There’s a tremendous difference between buying a homeless man a meal (a tangible and immediate reward) and playing Free Rice — a game whereby the user answers questions (a virtual and unseen reward), with the promise of rice being delivered to a starving nation. I bring this up because, with Free Rice, McGonigal is willing to concede that “the grains are rice aren’t coming from the players — they’re coming from a small number of advertisers who agree to pay the cost of ten grains of bulk rice for every correct-answer page view.” Had McGonigal applied this rightfully skeptical eye towards games that are created with similar free market goals, then her book might have become an invaluable investigation on how games can extend beyond their present capitalistic concerns.

Jane McGonigal’s mind is broken. She is no more concerned with an honest approach to social change than a sleazy salesman who hopes you will buy his Ford Lariat. The Lariat will only get you ten miles to the gallon, but the salesman assures you that the experience is epic and will leave you with a feeling of fiero — unlike the Pontiac model.

UPDATE: Shortly after I posted a link to this essay to Twitter, Jane McGonigal responded (in a now deleted tweet) as follows.

I reiterate my tweet. I will happily challenge Ms. McGonigal to a public debate about her book. And because I’m so sad, I also welcome Ms. McGonigal’s lengthy refutation of my points — that is, if she has the guts or the chops.

UPDATE 2: To provide yet another example on how McGonigal’s idealism gets in the way of comprehending the available data, one can look no further than a recent “debate” in the Wall Street Journal.
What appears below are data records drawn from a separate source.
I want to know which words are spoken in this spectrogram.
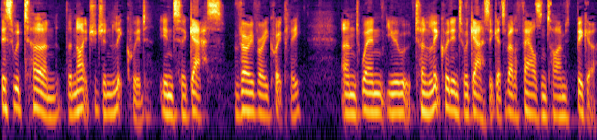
This would turn the nitrogen liquid into gas very, very quickly. And when you turn liquid into a gas, it gets about a thousand times bigger.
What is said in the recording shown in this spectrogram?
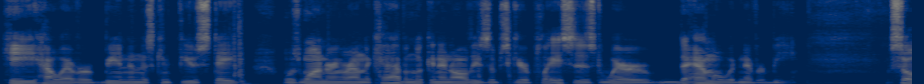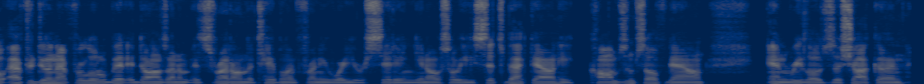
He, however, being in this confused state, was wandering around the cabin looking in all these obscure places where the ammo would never be. So after doing that for a little bit, it dawns on him it's right on the table in front of you where you were sitting, you know. So he sits back down, he calms himself down, and reloads the shotgun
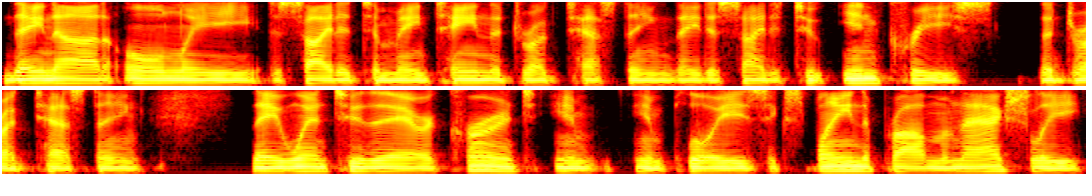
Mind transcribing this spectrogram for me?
they not only decided to maintain the drug testing, they decided to increase the drug testing they went to their current em- employees, explained the problem, and actually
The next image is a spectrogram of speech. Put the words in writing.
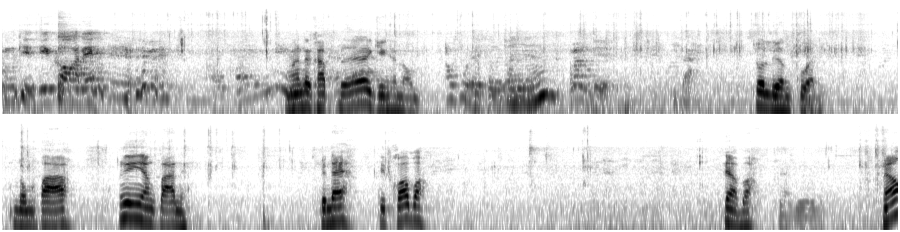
มันติดตีคอดิ มาเด้อครับเด้อกินขนมมันดิตัวเหลืองกวนนมปลา นี่ยังปลาเนี่ยเป็นไงติดคอบ่แซ่บบ่แล้ว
On January 25, 2011, McGonigal cited a recent Pediatrics study, claiming:

The study, conducted by the National Institute of Education in Singapore, found that gamers who played on average 30 hours a week or more were more likely to experience negative real-life impacts from their gaming, such as increased social anxiety or decreased school performance. But for gamers playing 20 or fewer hours a week, no such problems occurred. Once again, these results suggest that there is a fairly clear distinction between gaming enough to fuel our real lives and gaming so much that it interferes with real life.
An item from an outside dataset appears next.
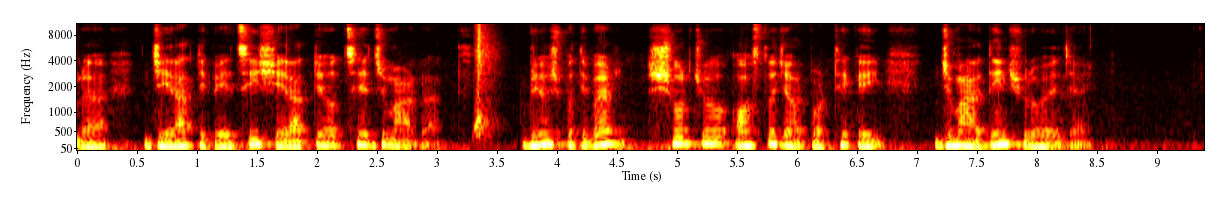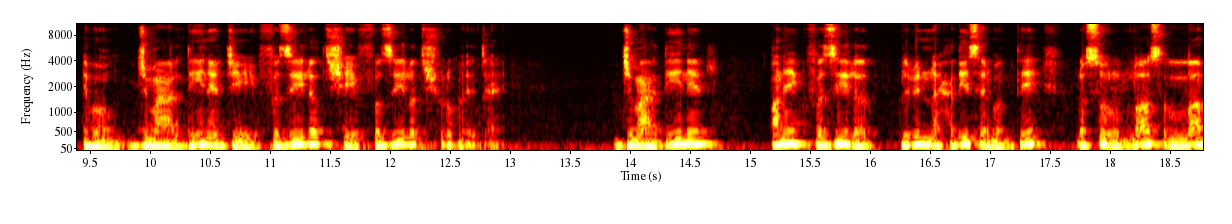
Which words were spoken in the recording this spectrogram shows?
আমরা যে রাতটি পেয়েছি সেই রাতটি হচ্ছে জুমার রাত। বৃহস্পতিবার সূর্য অস্ত যাওয়ার পর থেকেই জুমার দিন শুরু হয়ে যায় এবং জুমার দিনের যে ফজিলত, সেই ফজিলত শুরু হয়ে যায়। জুমার দিনের অনেক ফজিলত বিভিন্ন হাদিসের মধ্যে রসুল্লাহ সাল্লাহ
But if one reads the PDF, one finds something altogether different:

Most researchers have assumed that would be similar to pathological gambling. The parallel seems justifiable, because both are assumed to be behavioral addictions that begin as entertainment that can stimulate emotional responses and dopamine release. People gamble or play video games for many reasons, including relaxation, competence, autonomy, and escape from daily concerns. Playing can produce “flow” states, in which the player is focused, has a sense of control, may lose a sense of time and place, and finds playing intrinsically rewarding. Playing is not pathologically initially but becomes pathological for some individuals when the activity becomes dysfunctional, harming the individual’s social, occupational, family, school, occupational, family, school, and psychological functioning.(Emphasis added.)
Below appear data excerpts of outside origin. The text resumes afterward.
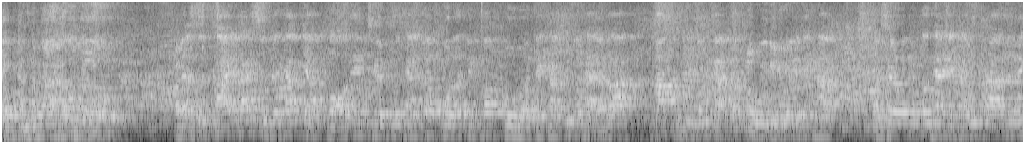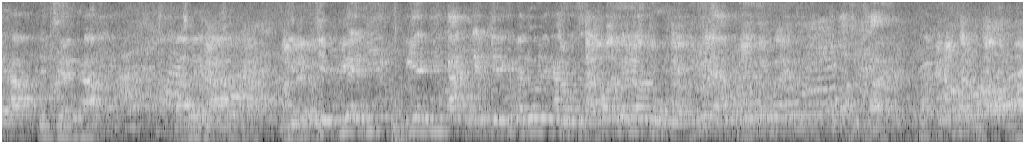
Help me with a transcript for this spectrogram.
ขอบคุณมากครับผม และสุดท้ายท้ายสุดนะครับอยากขอเรียนเชิญตัวแทนครอบครัวและหนึ่งครอบครัวนะครับที่มาถ่ายว่าภาพหนุ่มต้องการกับปุ้ยด้วยนะครับขอเชิญตัวแทนจากทางลูกค้าด้วยนะครับเรียนเชิญครับมาเลยครับหยิบหยิบ VIP VIP การ์ดของ MJ ขึ้นมาด้วยนะครับจุกสาวมาด้วยเราจุกสาวมาด้วยจุกนี้มาด้วยโอกาสสุดท้ายพี่น้องใส่รองเท้าแบบนี้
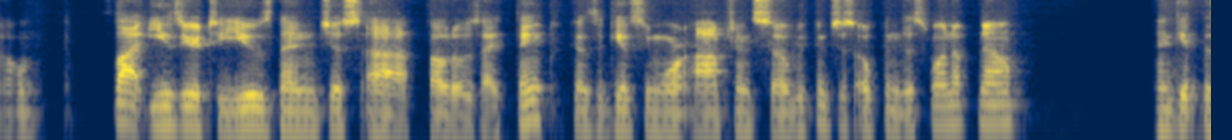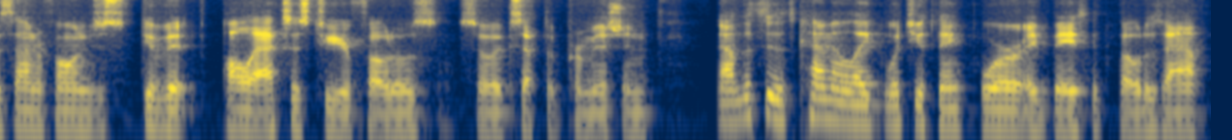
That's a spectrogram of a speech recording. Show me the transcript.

The study rightfully points out that its purpose is not to answer this debate, but “to provide new data that may be useful.” And the purpose of this essay is to point out that, if McGonigal were a responsible or a flexible thinker, she would take greater care with a word like “addiction” and address the scientific fact that pathological behavior emerges from video games (about 9% of gamers are pathological, according to the Pediatrics study), while simultaneously pointing to the benefits. A nuanced and adult approach offers a fairly clear distinction between a self-help huckster and a genuine thinker.